Future of Social Networks – What it Means for Community Change
Wednesday, 13th April 2011 at 1:11 pm
A new US report aims to help funders consider how to use social networks to foster community change.
The US report looks at the rapidly changing way people use technology and the proliferation of networks on-and-offline, and examines what this means for people working for social change.
The report Connected Citizens: The Power, Peril and Potential of Networks looks at how an increasingly connected world – where social networks are proliferating – will affect the way people push for social change.
The report by the Knight Foundation and Monitor Institute draws from more than 70 examples of how networks are being used to build better and more engaged communities – by pushing for open government, caring for the elderly and assisting disaster victims.
The Knight Foundation says they asked the think-tank Monitor Institute to take a critical look at the role of networks in community life – to take an apolitical look at the potential of networks to crease stronger bonds or to split communities apart.
The report looks at the year 2015, and shows three scenarios of how society may change as a result of the changing ways people connect to information and each other.
One of the 2015 projections shows a world of distrust where concerns about privacy dominate and people retreat from the public space; another shows a more trusting environment were residents connect to improve their communities at a local level; and the third depicts a mobile society shaped by more personal experience than by place.

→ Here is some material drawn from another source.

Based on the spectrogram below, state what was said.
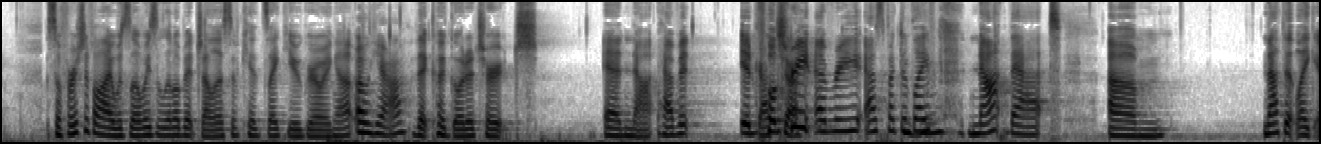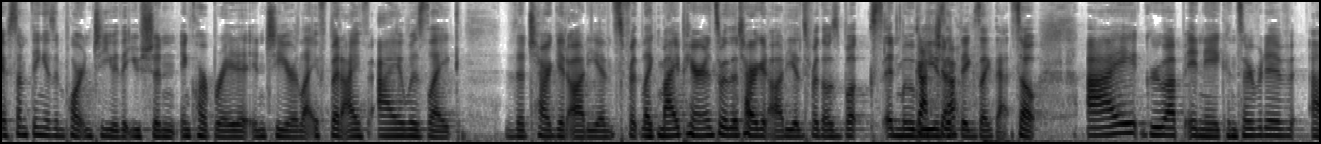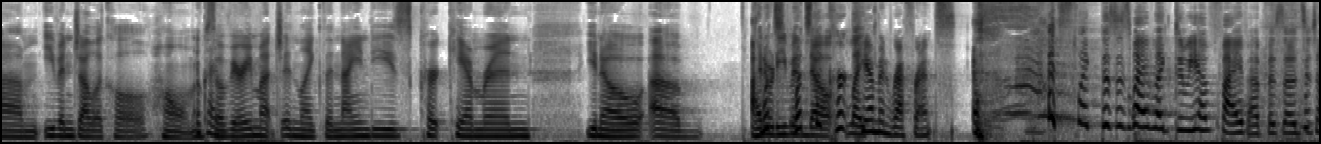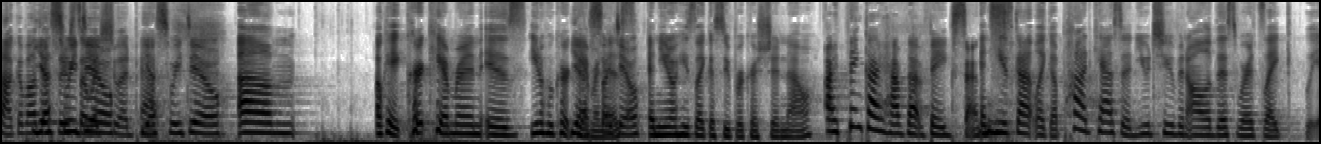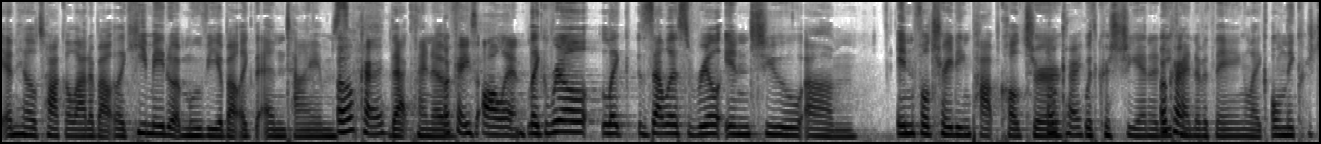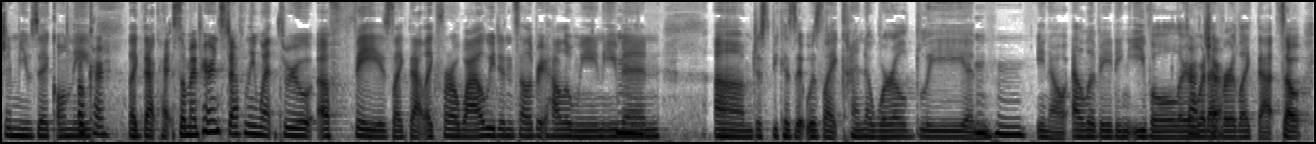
so first of all, I was always a little bit jealous of kids like you growing up. Oh yeah, that could go to church and not have it infiltrate gotcha. every aspect of mm-hmm. life. Not that, um, not that like if something is important to you that you shouldn't incorporate it into your life. But I, I was like the target audience for like my parents were the target audience for those books and movies gotcha. and things like that. So I grew up in a conservative um, evangelical home. Okay. So very much in like the 90s, Kirk Cameron, you know, um, I what's, don't even what's know. What's the Kirk like, Cameron reference? like, this is why I'm like, do we have five episodes to talk about yes, this? There's we so do. Yes, we do. Um, Okay, Kirk Cameron is, you know who Kirk yes, Cameron is? I do. And you know he's like a super Christian now. I think I have that vague sense. And he's got like a podcast and YouTube and all of this where it's like, and he'll talk a lot about, like, he made a movie about like the end times. okay. That kind of. Okay, he's all in. Like, real, like, zealous, real into, um, infiltrating pop culture okay. with Christianity okay. kind of a thing, like only Christian music, only okay. like that kind. So my parents definitely went through a phase like that. Like for a while, we didn't celebrate Halloween even. Mm um, just because it was like kind of worldly and mm-hmm. you know elevating evil or gotcha. whatever like that. So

The report also considers the role philanthropy can play in harnessing the best network-centric practices, that the report says might unleash individual interactivity to achieve social impact at a scale and speed never before possible.
The report says the findings point to the critical role technology and communications play in empowering advocates and funders with tools that enable them to harness the power of networks dispersed leadership.
Knight Foundation’s VP for Strategy and Assessment Mayur Patel says in order to be effective, change makers, community leaders and funders all need to understand the potential of networks, and how they can be used for community change.
Monitor Institute senior consultant Diana Scearce says networks are nothing new, they are all about people, relationships and trust. She says technology is amplifying the ability for people to connect and coordinate and funders have an opportunity to channel this potential for good.
The John S. and James L. Knight Foundation works to advance journalism in the digital age and invests in the vitality of communities where the Knight brothers owned newspapers. Their partner on this report, the Monitor Institute, is a social enterprise that describes itself as part consulting firm, part “think tank,” and part incubator of new approaches, which works with innovative leaders to develop sustainable solutions to social and environmental problems.
Knight and Monitor will host a webinar discussion of the report at 2 p.m. EDT April 20. Sign up at www.knightfoundation.org/webinar.
Download the full report here : http://www.knightfoundation.org/connected_citizens/index.dot